Confidential UN report highlights Iran’s involvement in Yemeni conflict
London - Iran is arming the Houthi rebels in Yemen, a recent leaked UN document has shown. The findings by a panel of UN experts give credence to complaints by Gulf Arab countries concerned about Tehran’s intentions in the region.
The report, which has been forwarded to the UN Security Council, states that the panel identified “missile remnants, related military equipment and military unmanned aerial vehicles that are of Iranian origin and were introduced into Yemen after the imposition of the targeted arms embargo.
“As a result, the panel finds that the Islamic Republic of Iran is in non-compliance with Paragraph 14 of Resolution 2216,” which called for an arms embargo in Yemen.
Houthi rebels have increased ballistic missile launches targeting Saudi Arabia, indicating capabilities the militia did not have at the start of the war almost three years ago.
On January 20, the Houthis fired a missile at the southern Saudi province of Najran, the second such attack in less than a week. The short-range missile targeted a military base but there were no reports of casualties or damage. Four days earlier, a missile was fired at civilian areas in Najran, Saudi-led coalition spokesman Colonel Turki al-Maliki said.
There have been a series of such attacks in recent months, including the Houthis’ launch of a missile towards King Khalid International Airport on November 4. All of the missiles were intercepted by Saudi air defences. While causing little serious damage, the missile attacks have deepened tensions between Riyadh and Tehran.
Claims that Iran was arming the Houthis are nothing new. A 2015 UN report stated that Iran’s providing weapons to rebels in Yemen dated to 2009, the early years of the insurgency. The report included findings of an investigation into the 2013 seizure by Yemeni authorities of an Iranian ship that was found carrying weapons.
The latest UN report, leaked to several international media outlets, blamed Iran for most of the conflict in Yemen but was also critical of the Saudi-led coalition concerning civilian casualties.

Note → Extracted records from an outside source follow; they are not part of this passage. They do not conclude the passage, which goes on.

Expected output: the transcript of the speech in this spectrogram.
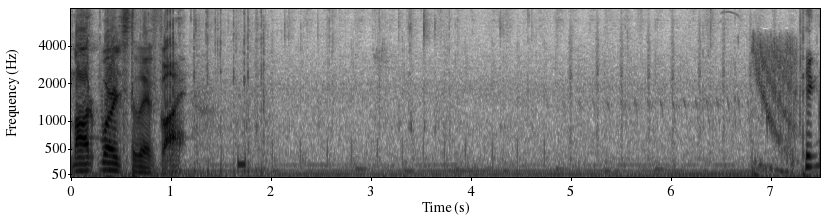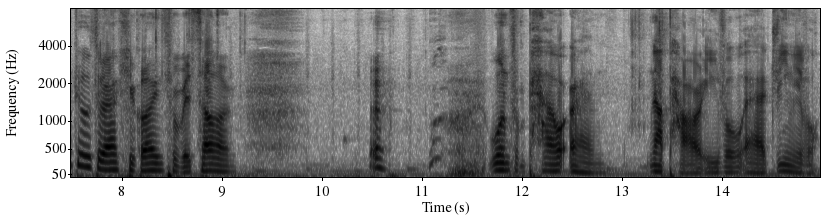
mod words to live by. I think those are actually lines from a song. One from Power, um, not Power Evil, uh, Dream Evil.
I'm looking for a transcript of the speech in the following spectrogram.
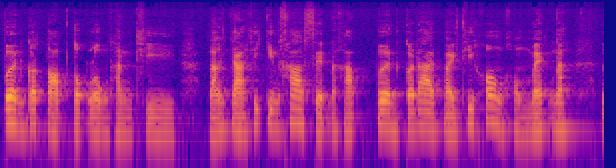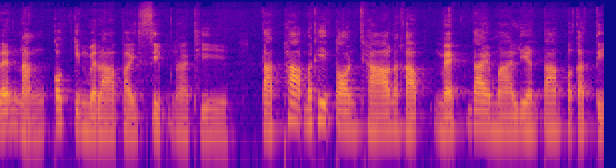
เปิ้ลก็ตอบตกลงทันที หลังจากที่กินข้าวเสร็จนะครับ เปิ้ลก็ได้ไปที่ห้องของแม็กนะ และหนังก็กินเวลาไป 10 นาที ตัดภาพมาที่ตอนเช้านะครับแม็กได้มาเรียนตามปกติ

In December, US Ambassador to the United Nations Nikki Haley presented the UN Security Council with what she described as irrefutable proof of Iran supplying Houthi rebels with weaponry.
“These are Iranian made, these are Iranian sent and these were Iranian given,” Haley said. “You will see us build a coalition to really push back against Iran and what they’re doing.”
Analysts said the more recent UN report might give the Trump administration justification for further sanctions against the Iranian government, which denies arming the Houthis.
As the war rages on and the humanitarian and economic circumstances in Yemen deteriorate, Saudi Arabia answered a call from Yemen’s internationally recognised government asking for help in saving the country’s currency from collapse.
Saudi King Salman bin Abdulaziz Al Saud on January 17 issued a directive to transfer $2 billion to the Central Bank of Yemen to support the Yemeni rial. The move by Saudi Arabia to save the Yemeni currency resulted in a 16% spike for the rial against the dollar.
The total amount given by Riyadh to Yemen’s central bank since the start of the war is more than $3 billion.
“All this money has been sent with the aim to boost Yemen’s financial and economic situation while bolstering the Yemeni rial. As the value of the rial goes up, the living conditions of Yemeni citizens will change for the better,” an official statement carried by the Saudi Press Agency said.
Saudi sources called the latest cash infusion “a deposit… the legitimate Yemeni government will not have to return.”
The conflict in Yemen began when Shia Houthis and forces loyal to former President Ali Abdullah Saleh overran Sana’a in September 2014 and seized most of the country. A Saudi-led Arab coalition, supported by the United States and the United Kingdom, began an air campaign against the rebels in March 2015.
Saleh was killed in Sana’a last December by the Houthis two days after he said he was willing to “turn a new page” with the Saudi-led coalition.